## EXERCISE DATA
· · · · ·

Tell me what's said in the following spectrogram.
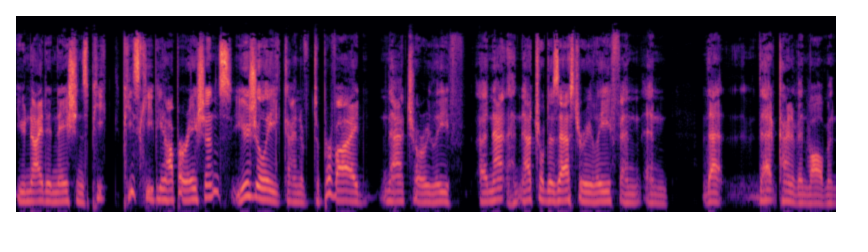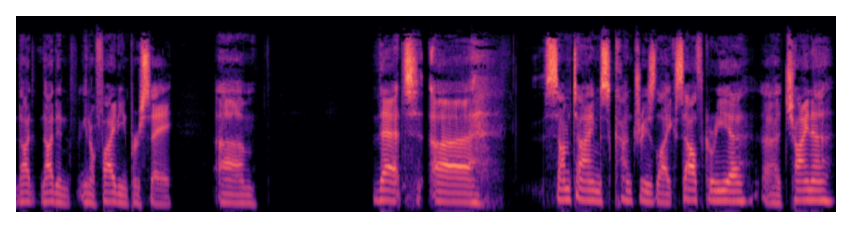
United Nations peacekeeping operations, usually kind of to provide natural relief, uh, nat- natural disaster relief, and and that that kind of involvement, not not in you know fighting per se. Um, that uh, sometimes countries like South Korea, uh, China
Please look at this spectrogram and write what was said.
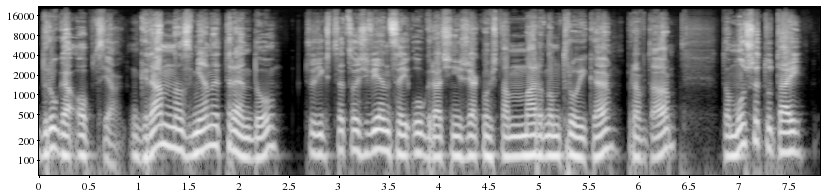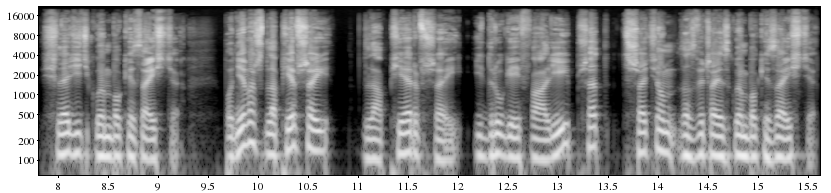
druga opcja, gram na zmianę trendu, czyli chcę coś więcej ugrać niż jakąś tam marną trójkę, prawda? To muszę tutaj śledzić głębokie zejście, ponieważ dla pierwszej, dla pierwszej i drugiej fali przed trzecią zazwyczaj jest głębokie zejście.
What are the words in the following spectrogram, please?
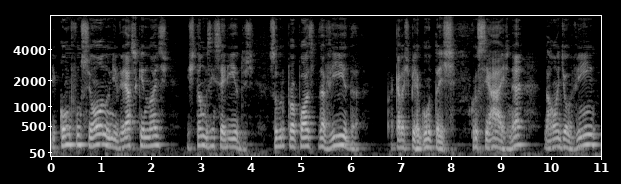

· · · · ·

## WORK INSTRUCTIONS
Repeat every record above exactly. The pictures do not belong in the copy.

## WRITTEN REPLY
Tell me what's said in the following spectrogram.
United Nations peacekeeping operations, usually kind of to provide natural relief, uh, nat- natural disaster relief, and and that that kind of involvement, not not in you know fighting per se. Um, that uh, sometimes countries like South Korea, uh, China
Please look at this spectrogram and write what was said.
druga opcja, gram na zmianę trendu, czyli chcę coś więcej ugrać niż jakąś tam marną trójkę, prawda? To muszę tutaj śledzić głębokie zejście, ponieważ dla pierwszej, dla pierwszej i drugiej fali przed trzecią zazwyczaj jest głębokie zejście.
What are the words in the following spectrogram, please?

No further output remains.